[Stored items]
━━━━
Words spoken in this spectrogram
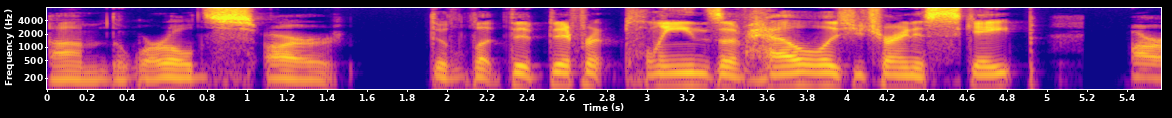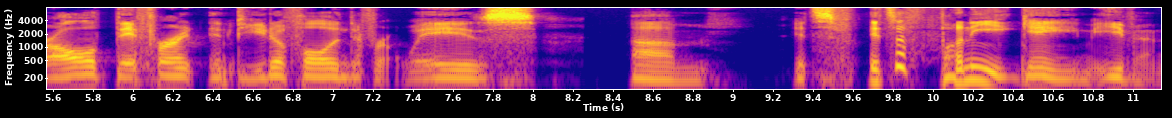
Um, the worlds are the the different planes of hell as you try and escape are all different and beautiful in different ways. Um, it's it's a funny game even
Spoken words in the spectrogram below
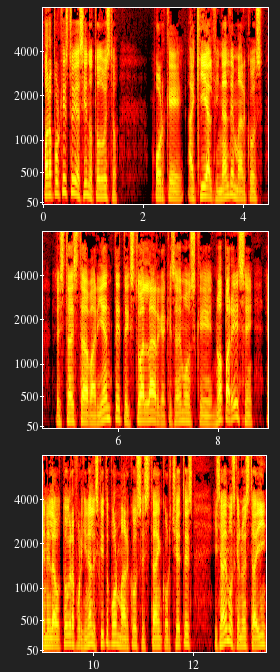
Ahora, ¿por qué estoy haciendo todo esto? Porque aquí al final de Marcos está esta variante textual larga que sabemos que no aparece en el autógrafo original escrito por Marcos, está en corchetes y sabemos que no está ahí.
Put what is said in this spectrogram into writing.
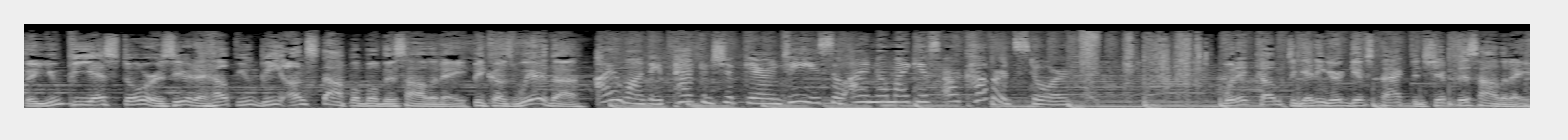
The UPS store is here to help you be unstoppable this holiday because we're the I want a pack and ship guarantee so I know my gifts are covered store. When it comes to getting your gifts packed and shipped this holiday,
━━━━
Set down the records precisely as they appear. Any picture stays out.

= RESULT FOR THIS EXERCISE =
Words spoken in this spectrogram
Um, the worlds are the the different planes of hell as you try and escape are all different and beautiful in different ways. Um, it's it's a funny game even
Spoken words in the spectrogram below
Ahora, ¿por qué estoy haciendo todo esto? Porque aquí al final de Marcos está esta variante textual larga que sabemos que no aparece en el autógrafo original escrito por Marcos, está en corchetes y sabemos que no está ahí.
Put what is said in this spectrogram into writing.
The UPS store is here to help you be unstoppable this holiday because we're the I want a pack and ship guarantee so I know my gifts are covered store. When it comes to getting your gifts packed and shipped this holiday,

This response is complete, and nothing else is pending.